Libya is currently racked by a civil war, with Egypt and Turkey backing the opposing sides. Ankara is the main supporter of the Government of National Accord in Tripoli, led by Fayez al-Sarraj. Egypt, meanwhile, supports the rival Libyan National Army (LNA) of Field Marshal Khalifa Haftar, based in the oil-rich east of the country.
A cluster of additional international players are gathered around the two warring sides. The GNA has the additional support of Qatar and Italy. Haftar, meanwhile, enjoys the backing of the United Arab Emirates, Russia, France, Saudi Arabia and Bashar Assad’s Syria.

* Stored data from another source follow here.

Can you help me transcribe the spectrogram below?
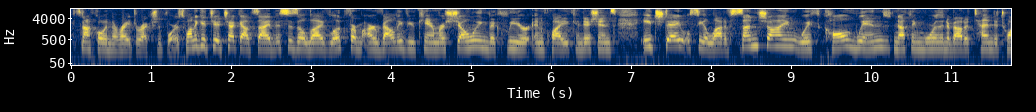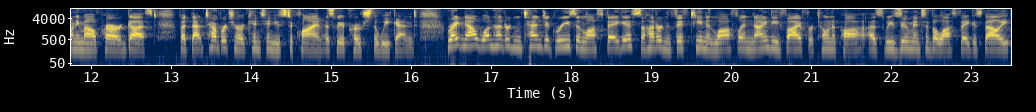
it's not going the right direction for us. Want to get you a check outside. This is a live look from our Valley View camera showing the clear and quiet conditions. Each day, we'll see a lot of sunshine with calm wind, nothing more than about a 10 to 20 mile per hour gust, but that temperature continues to climb as we approach the weekend. Right now, 110 degrees in Las Vegas, 115 in Laughlin. 95 for Tonopah. As we zoom into the Las Vegas Valley,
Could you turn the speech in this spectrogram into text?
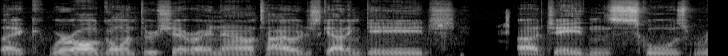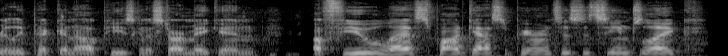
Like we're all going through shit right now. Tyler just got engaged. Uh, Jaden's school's really picking up. He's gonna start making a few less podcast appearances. It seems like.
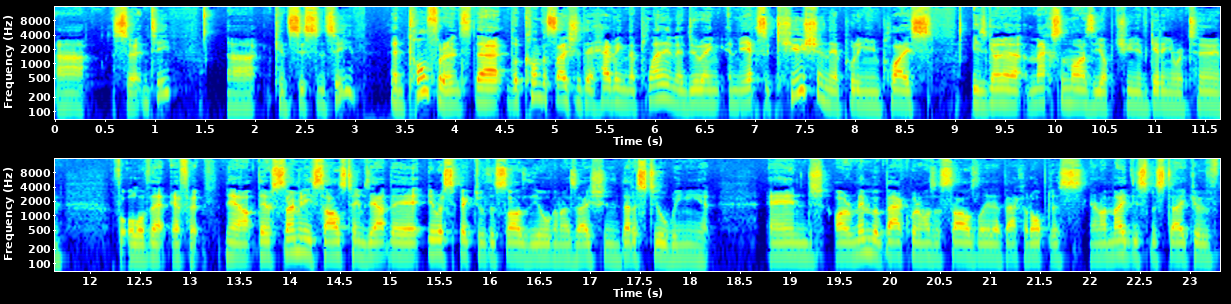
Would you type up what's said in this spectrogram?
uh, certainty, uh, consistency, and confidence that the conversations they're having, the planning they're doing, and the execution they're putting in place is going to maximize the opportunity of getting a return for all of that effort. Now, there are so many sales teams out there, irrespective of the size of the organization, that are still winging it. And I remember back when I was a sales leader back at Optus, and I made this mistake of,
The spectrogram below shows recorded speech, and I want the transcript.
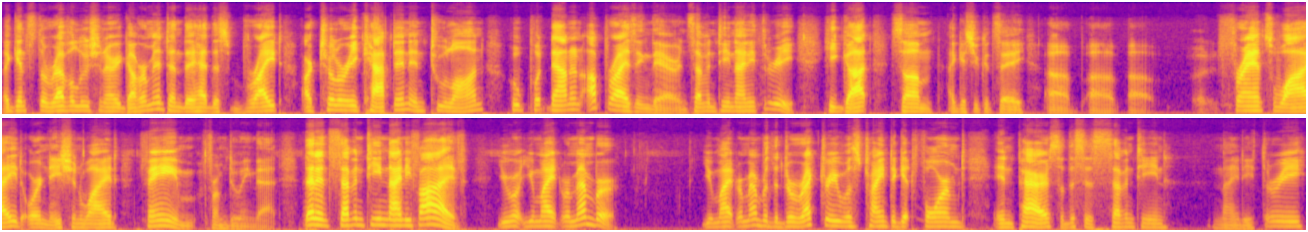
against the revolutionary government. And they had this bright artillery captain in Toulon who put down an uprising there in 1793. He got some, I guess you could say, uh, uh, uh, France wide or nationwide fame from doing that. Then in 1795, you, you might remember you might remember the directory was trying to get formed in Paris. So this is 1793.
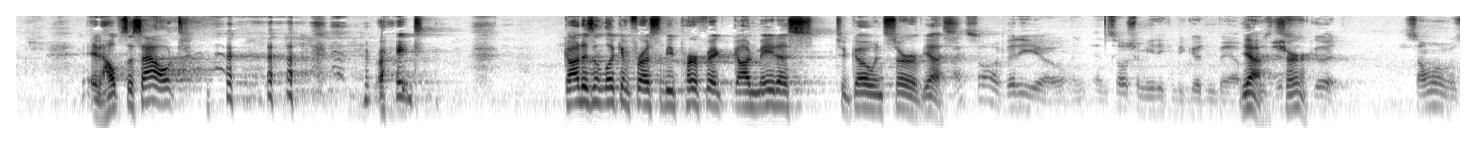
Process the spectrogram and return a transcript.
it helps us out. right? God isn't looking for us to be perfect. God made us to go and serve. Yes. I saw a video, and, and social media can be good and bad. Yeah, sure. Good. Someone was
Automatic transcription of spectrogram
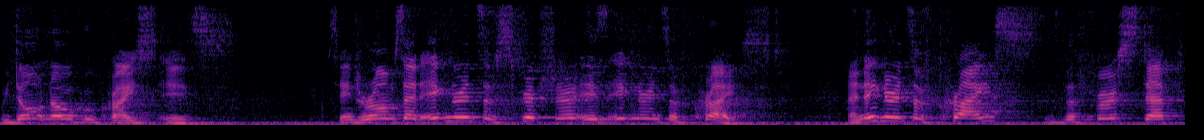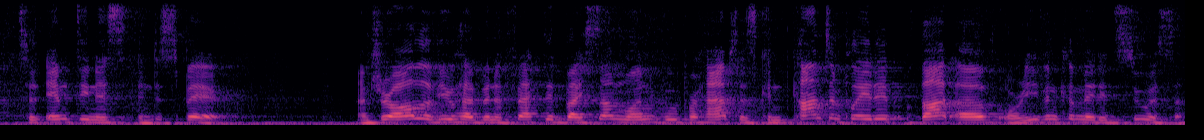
We don't know who Christ is. St. Jerome said, Ignorance of Scripture is ignorance of Christ. And ignorance of Christ is the first step to emptiness and despair. I'm sure all of you have been affected by someone who perhaps has con- contemplated, thought of, or even committed suicide.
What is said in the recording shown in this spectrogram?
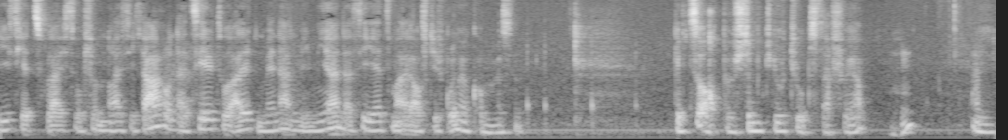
die ist jetzt vielleicht so 35 Jahre und erzählt so alten Männern wie mir, dass sie jetzt mal auf die Sprünge kommen müssen. Gibt es auch bestimmt YouTubes dafür. Mhm. Und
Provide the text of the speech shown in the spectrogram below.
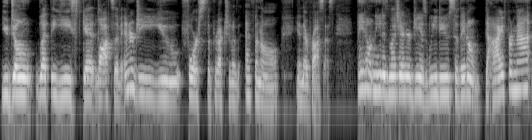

The present crisis was triggered by Turkish intervention in April to prevent the successful conclusion of a yearlong offensive by Haftar’s forces which had brought them to the gates of Tripoli. Without this intervention, it is likely that the war would have concluded in the Libyan capital with an LNA victory. The entry of Turkish air power and Syrian proxy forces under Turkish direction rapidly turned the tide. The GNA/Turkish side then counterattacked, driving the LNA east. The key Watiya air base fell on May 18
As Turkish-backed forces pushed toward the town of Sirte, an alarmed Egyptian President Abdel Fattah al-Sisi laid down a redline. On June 20, Sisi declared in a televised address that Sirte would not be permitted to fall to the Turkish-backed forces.
The events in Libya reflect the depth and intensity of one of the key strategic rivalries in the Middle East. This is the contest between the camp consisting of Turkey, Qatar and a variety of Muslim Brotherhood-associated forces in the region, including Hamas’s Gaza fiefdom, and the rival gathering of Egypt, United Arab Emirates and Saudi Arabia. There are, of course, other elements engaged in the complex Libyan strategic space. But these two camps are the central players. Serraj’s GNA in Tripoli and Haftar and his allies in the east are their respective proxies.
The geopolitics of the Arab world has long mainly consisted of a battle between military and monarchical regimes on the one hand, and Islamists on the other. The clash between Turkey and Egypt in Libya is at root the latest iteration of this long struggle, the difference being that the Sunni Islamists now have a powerful, ambitious and militarily capable state (Turkey) at the head of their camp.
As of now, it is Turkey’s move. Ankara has climbed up a high tree with its declarations that an offensive into Sirte remains an obligation if Haftar and his allies refuse to quit the area. Ankara needs, however, also to consider the broader diplomatic picture before attempting any such move.
There appears to be little support from the European Union or United States for aggressive moves further east into Libya, given the incendiary potential of an offensive toward Sirte and the oil fields, and taking into account that Turkey, while still a NATO member, makes no serious pretense of acting in defense of, or in accordance with, Western interests.
Conversely, and perhaps most importantly, Russia is engaged in Libya and has Mig-29 aircraft stationed at the Jufra air base. Fighters from the Russian Wagner company were also deployed with the LNA and had to retreat across the desert after the fall of the Watiya air base.
Moscow appears to have abandoned the notion of an absolute victory for the LNA. Foreign Minister Sergei Lavrov said that Haftar’s forces would be willing to sign an immediate ceasefire. But this conciliatory attitude might well not extend to toleration for a Turkish push further east. This would raise the possibility of Turkish forces facing a Russian retaliation, without US or EU support. Such a prospect is likely to give Turkey’s president pause for thought.
Still, the Turkish-Egyptian standoff before Sirte indicates that the old divide that has dominated Middle East politics for so long – between generals and Islamists – remains pertinent. Now, however, this contest has moved from the public squares of the Arab Spring to the state-to-state level.